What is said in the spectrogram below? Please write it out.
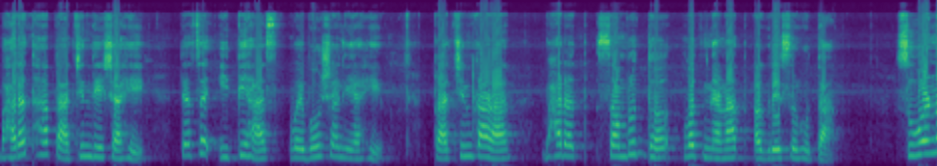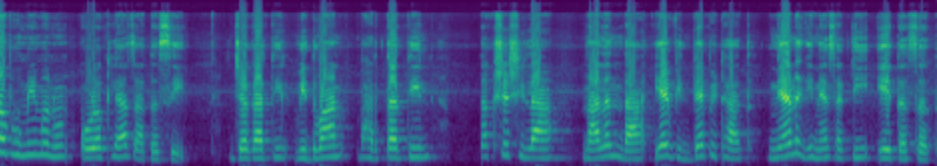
भारत हा प्राचीन देश आहे. त्याचा इतिहास वैभवशाली आहे. प्राचीन काळात भारत समृद्ध व ज्ञानात अग्रेसर होता. सुवर्णभूमी म्हणून ओळखल्या जात असे. जगातील विद्वान भारतातील तक्षशिला नालंदा या विद्यापीठात ज्ञान घेण्यासाठी येत असत.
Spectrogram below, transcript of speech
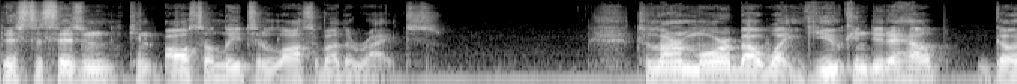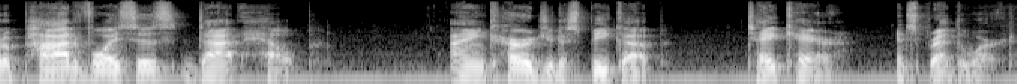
This decision can also lead to the loss of other rights. To learn more about what you can do to help, go to podvoices.help. I encourage you to speak up, take care, and spread the word.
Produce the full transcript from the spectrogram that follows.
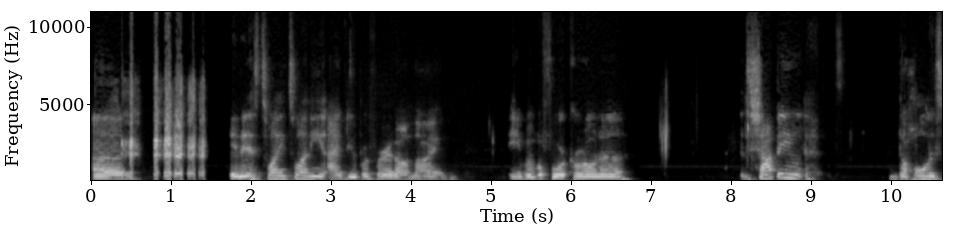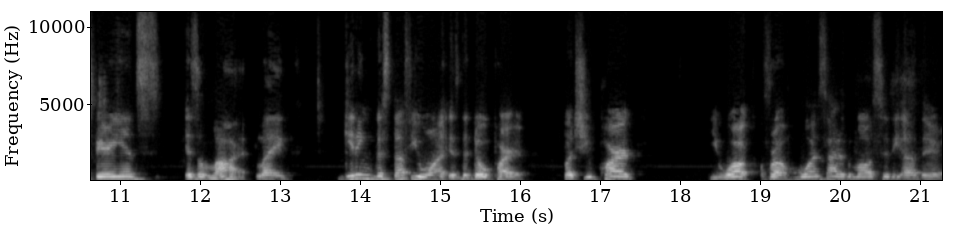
Uh, it is 2020. I do prefer it online. Even before Corona, shopping, the whole experience is a lot. Like getting the stuff you want is the dope part, but you park, you walk from one side of the mall to the other.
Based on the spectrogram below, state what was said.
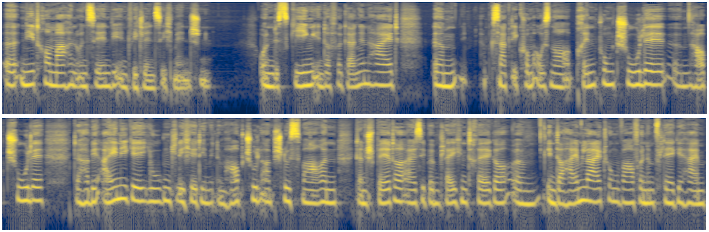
äh, niedriger machen und sehen, wie entwickeln sich Menschen. Und es ging in der Vergangenheit, ähm, ich habe gesagt, ich komme aus einer Brennpunktschule, ähm, Hauptschule. Da habe ich einige Jugendliche, die mit einem Hauptschulabschluss waren, dann später, als ich beim gleichen Träger ähm, in der Heimleitung war von einem Pflegeheim,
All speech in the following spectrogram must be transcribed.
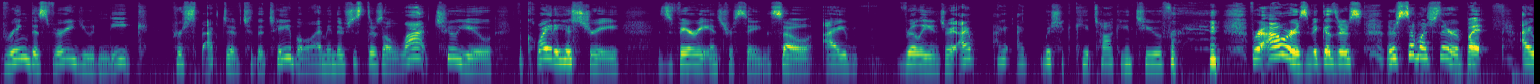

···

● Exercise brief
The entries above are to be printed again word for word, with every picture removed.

● Solution below
What is said in the spectrogram below? Please write it out.
भारत हा प्राचीन देश आहे. त्याचा इतिहास वैभवशाली आहे. प्राचीन काळात भारत समृद्ध व ज्ञानात अग्रेसर होता. सुवर्णभूमी म्हणून ओळखल्या जात असे. जगातील विद्वान भारतातील तक्षशिला नालंदा या विद्यापीठात ज्ञान घेण्यासाठी येत असत.
Spectrogram below, transcript of speech
This decision can also lead to the loss of other rights. To learn more about what you can do to help, go to podvoices.help. I encourage you to speak up, take care, and spread the word.
Produce the full transcript from the spectrogram that follows.
Uh, it is 2020. I do prefer it online. Even before Corona, shopping, the whole experience is a lot. Like getting the stuff you want is the dope part, but you park, you walk from one side of the mall to the other.
Based on the spectrogram below, state what was said.
äh, niedriger machen und sehen, wie entwickeln sich Menschen. Und es ging in der Vergangenheit, ähm, ich habe gesagt, ich komme aus einer Brennpunktschule, ähm, Hauptschule. Da habe ich einige Jugendliche, die mit einem Hauptschulabschluss waren, dann später, als ich beim gleichen Träger ähm, in der Heimleitung war von einem Pflegeheim,
All speech in the following spectrogram must be transcribed.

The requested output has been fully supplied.